Victory for either man should put them next in line for a shot at the welterweight title, which is due to be contested this summer when former interim champion Colby Covington faces off against Leon Edwards in a bout repeatedly stated by UFC president Dana White – though no date or location has been confirmed for the mooted matchup.

For Burns, it’s also an opportunity for him to be a part of that event, and he has already stated his intention to be the backup fighter for that title fight to ensure he’s in prime position to step in and take advantage if anything happens before fight night.

“For sure, for sure. I’ll be the backup. Because a lot of things can happen. A lot of things can happen in this sport. It’s a crazy sport,” he said.

“I remember I was fighting for the title. I had an amazing training camp. I was going to Abu Dhabi, flew to Vegas, and then I test positive for COVID. Then they called Masvidal.
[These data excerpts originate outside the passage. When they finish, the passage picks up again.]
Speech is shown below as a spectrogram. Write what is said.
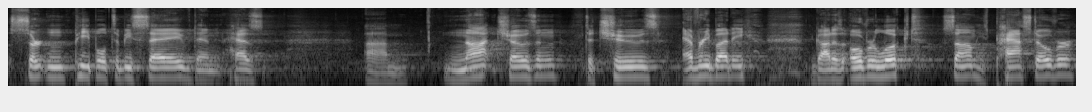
certain people to be saved, and has um, not chosen to choose everybody. God has overlooked some, He's passed over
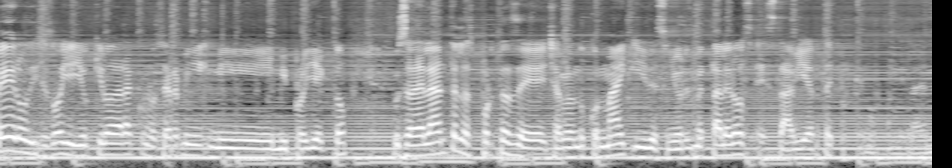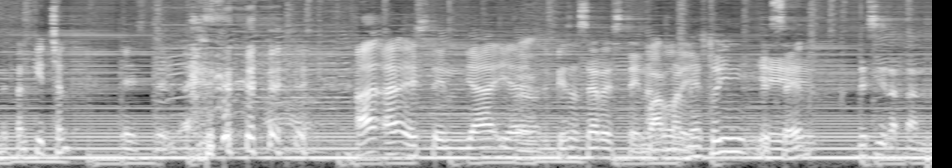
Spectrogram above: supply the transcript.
pero dices, oye, yo quiero dar a conocer mi, mi- mi proyecto. Pues adelante, las puertas de Charlando con Mike y de Señores Metaleros está abierta y por qué no también la de Metal Kitchen. Este, ah, ah, este, ya, ya empieza a ser este, Barman, de- Me estoy de eh, deshidratando.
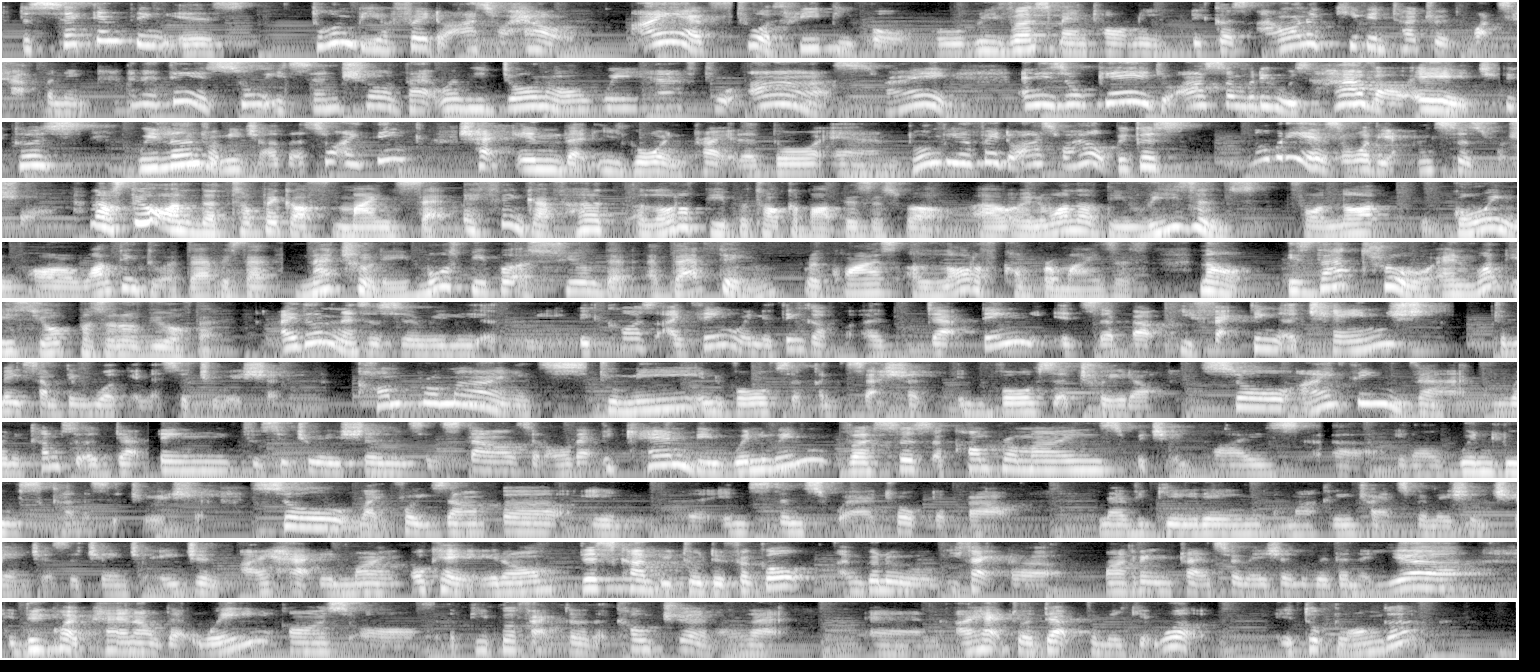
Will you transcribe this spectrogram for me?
The second thing is don't be afraid to ask for help. I have two or three people who reverse mentor me because I want to keep in touch with what's happening. And I think it's so essential that when we don't know, we have to ask, right? And it's okay to ask somebody who's half our age because we learn from each other. So I think check in that ego and pride at the door and don't be afraid to ask for help because nobody has all the answers for sure. Now, still on the topic of mindset, I think I've heard a lot of people talk about this as well. Uh, and one of the reasons for not going or wanting to adapt is that naturally, most people assume that adapting requires a lot of compromises. Now, is that true? And what is your personal view of that? I don't necessarily agree because I think when you think of adapting, it's about effecting a change to make something work in a situation. Compromise to me involves a concession, involves a trade off. So I think that when it comes to adapting to situations and styles and all that, it can be win win versus a compromise, which implies, uh, you know, win lose kind of situation. So, like for example, in the instance where I talked about navigating marketing transformation change as a change agent, I had in mind, okay, you know, this can't be too difficult. I'm going to effect a marketing transformation within a year. It didn't quite pan out that way because of the people factor, the culture, and all that. And I had to adapt to make it work. It took longer,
Masvidal got the title shot on seven days’ notice. Why not be ready? Why not just train a little more?

“Like I said, I’m changing my whole lifestyle. I’m feeling good. Why not just get five weeks, six weeks a little harder? You know, training for specific guy, study him a little bit, go out there and make weight? You know, if the opportunity comes, I’ll be ready. If you not, I take a little time off, rest up and go to the next fight. For sure, if everything goes good on my way May 6, I’ll be the backup.”

But, despite his willingness to be the number-one contender and act as the backup for a potential Edwards-Covington title clash later this summer, Burns still harbors hope of gatecrashing those championship plans by producing such a spectacular victory over Muhammad that he’ll be thrust to the very front of the queue for the next shot at “Rocky,” however adamant the UFC may be that Covington is next for the shot.

“Yes. I would love to say no, we are next, but yeah, Colby is definitely next. Let’s see. Everything is about performance. If I go there knock this guy out or submit him or do something spectacular, they’re gonna say, man, why Colby? Why not this guy? So, that’s another thing that I’m doing too. I was looking forward to getting a finish against Masvidal, but I couldn’t make that spectacular. But I do think if I get a spectacular finish this time, I might jump over this guy.”